According to new research released by the always excellent Hubbub, 44 per cent of the public are totally unaware that microfibres could end up in our food. A further 44 per cent didn't realise that synthetic fibres like polyester, acrylic and nylon are forms of plastic, therefore posing the same problems as microbeads from toiletries.
It's on an even larger scale though: 500,000 tonnes of plastic microfibres become ocean pollution every year, 16 times the mass of microbeads.
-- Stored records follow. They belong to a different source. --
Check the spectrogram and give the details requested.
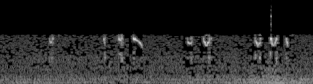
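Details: Hatching tawny owl chick at a nest under camera, uttering thin, high-pitched peeps, some with a slight downward slur, in irregular clusters of two or three, with soft low background hum.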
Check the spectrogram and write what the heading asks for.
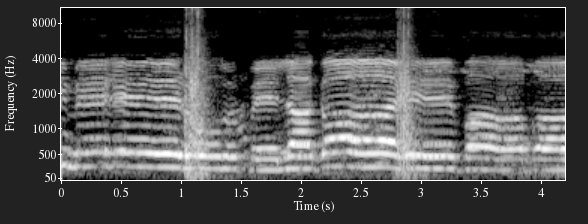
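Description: Men chanting a noha, an Urdu Shia lament, with no instruments. The lead voice holds long notes that slide slowly downward. Two sharp beats, a little under two seconds apart, keep time with the chant.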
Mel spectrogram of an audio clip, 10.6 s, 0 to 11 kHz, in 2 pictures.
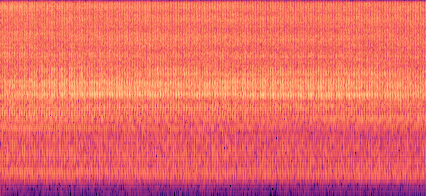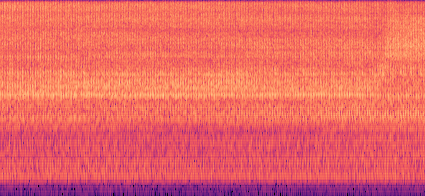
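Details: Subaru Tribeca B9 EZ30 engine; steady ticking knock about three per second, appeared from cold, persists when warm, grows with rpm, occasionally clicks and vanishes then returns; oil level fine, owner suspects chain tensioners; engine knock.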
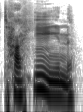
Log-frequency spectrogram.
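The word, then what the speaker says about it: Tajín: lote thank you elote and the spice is tahin thank you i appreciate you guys being nice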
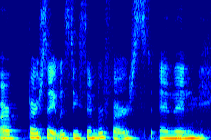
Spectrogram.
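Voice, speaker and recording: A dark, mellow, somewhat breathy voice with an Alabama accent. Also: woman. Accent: US South (Alabama). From Florence, Alabama. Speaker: speech therapist. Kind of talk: personal testimony interview.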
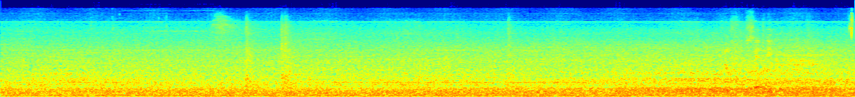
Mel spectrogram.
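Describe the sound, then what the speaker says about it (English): A Rex domestic airliner rolls along after touching down at Brisbane airport, a steady broad engine roar at moderate distance holding for the whole stretch, with no voices. "A domestic airline, Rex, has just landed."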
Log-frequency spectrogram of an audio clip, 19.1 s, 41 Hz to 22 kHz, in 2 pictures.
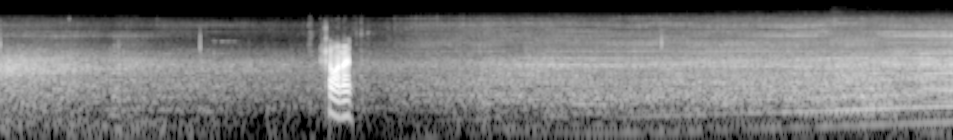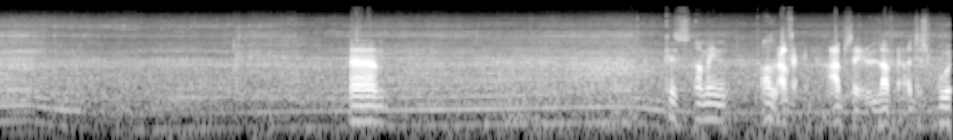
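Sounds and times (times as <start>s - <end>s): motorcycle engine: 3.8s - 19.0s
rider vocal sound: 12.0s - 13.4s, 16.1s - 19.0s.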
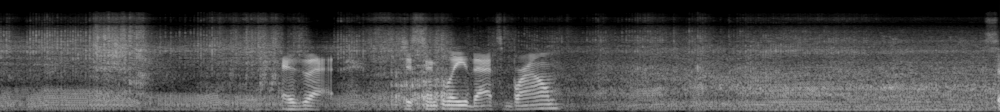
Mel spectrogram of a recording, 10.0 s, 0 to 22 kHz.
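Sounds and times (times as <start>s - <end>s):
small gasoline engine running: 0.0s - 10.0s.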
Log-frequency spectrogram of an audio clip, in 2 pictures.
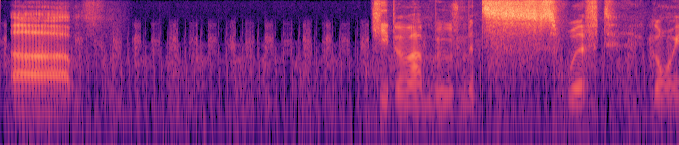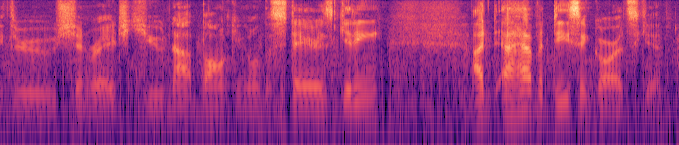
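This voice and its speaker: A man's voice: on the low side, unhurried, pauses often, noisy background. A man chatting casually with his live-stream chat while playing a game, talkative and self-deprecating. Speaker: speedrunner streamer.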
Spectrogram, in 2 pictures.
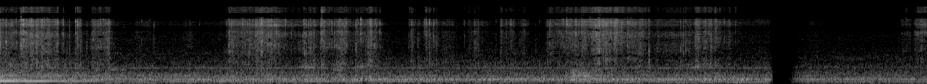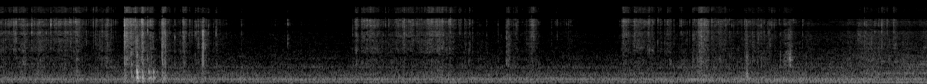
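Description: Plastic laundry-detergent sachets crinkling and rustling as they are handled and set into a plastic basket tray, with small clicks and one sharper knock about ten seconds in. The sound cuts out completely for a moment about eight seconds in.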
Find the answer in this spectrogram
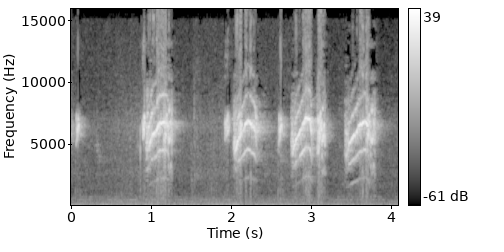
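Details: High, thin Javan munia lure calls from a male and female: a faint first note, then four loud wavering chirps, with closer, quicker notes in the second half.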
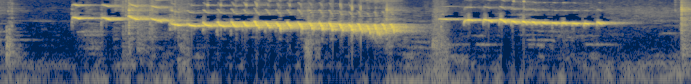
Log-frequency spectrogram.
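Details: White-rumped shama in aggressive, provoking song meant to trigger a reply from a quiet bird: a brief high note, then a fast buzzy trill sliding downward for about two seconds, a pause, and another high rapid trill slowly descending.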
An estimated 35 per cent of those plastic microfibres come from textiles.
We know that microscopic fibres – which absorb toxic chemicals – are ending up in food like salt, beer, honey and more, but we're not sure what they might do to our health and what the government's going to do about it.
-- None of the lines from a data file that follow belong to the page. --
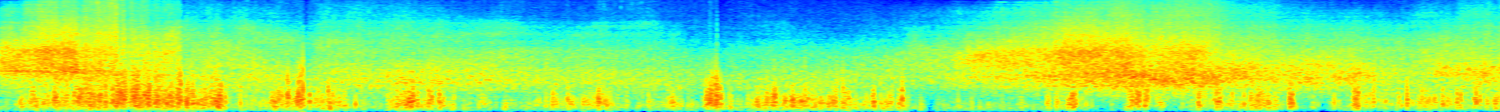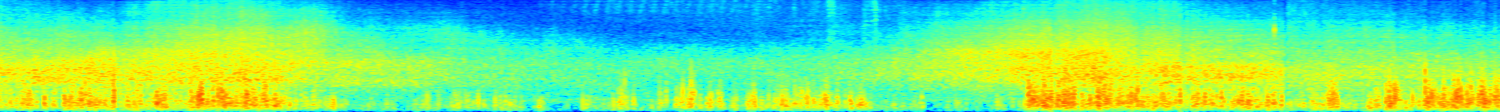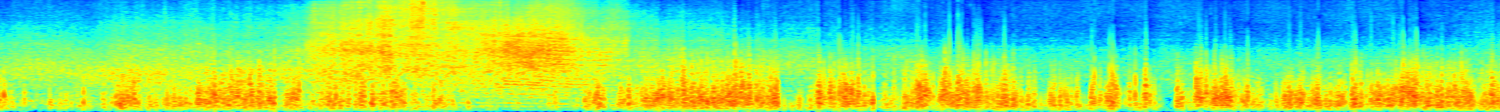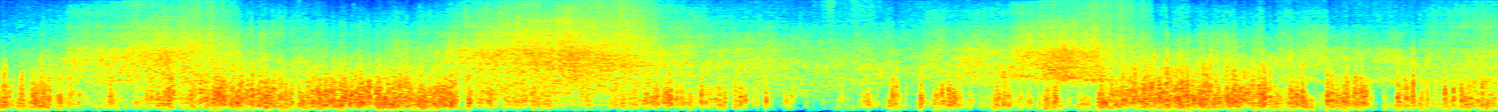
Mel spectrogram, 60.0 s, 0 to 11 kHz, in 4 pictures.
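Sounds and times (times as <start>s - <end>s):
jet engines roaring past: 0.0s - 59.9s
wind buffeting microphone: 0.0s - 59.9s.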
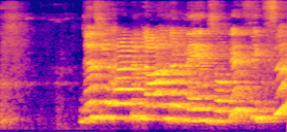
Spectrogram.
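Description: A woman speaks clearly and with animation, close by.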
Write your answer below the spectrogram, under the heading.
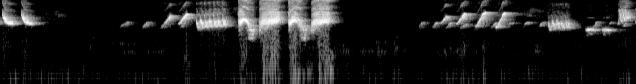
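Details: Asian pied starling, a masteran recording for training kept birds to sing gacor in the 'dor dor' style. Bursts of high rising chirps and harsh buzzy notes, a loud grating phrase near the middle, then pauses and another run of chirps.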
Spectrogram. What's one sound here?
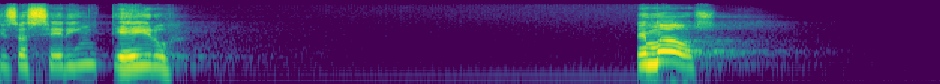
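A man speaks with animation through a microphone in an echoing hall.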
Step forward #WhatsInMyWash, a new campaign from Hubbub asking us and the industry to take action.
For Joe Public, this can mean very simple things like not washing our clothes so often – if you can get another wear out of something or air it instead, do – and running shorter, gentler cycles in the machine to reduce the friction that causes microfibres to shed. Lower temperatures (like 30ºC) will reduce wear, and resultant shedding, too.
Hubbub also recommends we avoid using a tumble dryer as this damages clothes, but if we do use a condenser tumble dryer not to empty the liquid down the sink as it may contain microplastics. More, very sound, advice is to buy higher quality clothes that will avoid the bin for longer – synthetic clothes breaking down in landfill are another source of microplastics – and to buy natural fibres instead of man-made.
All this is better for the environment anyway – using less energy and water, and fewer plastic materials, are always good – and for your bank balance in the long run. Win-win.
Trewin Restorick, CEO of Hubbub, comments: "Plastic microfibres are ending up in our waterways, ecosystems and in our food and drink and we don't yet know what impact this will have. The issue is complicated and the messages are confusing. Our research suggests that levels of knowledge and awareness around microfibres amongst the public are low, so today we're launching some clear actions that consumers can take to help reduce the amount of microfibres released from household washing.
"There is also an urgent need for more research and action at an industrial level – from exploring better filter systems in water treatment plants and washing machines to producing and selling clothes which are less likely to shed microfibres. It is critical that more is done to explore the potential impact on our health of eating food that contain these plastic particles."
Follow the campaign on the socials via #WhatsInMyWash or see more in this handy video.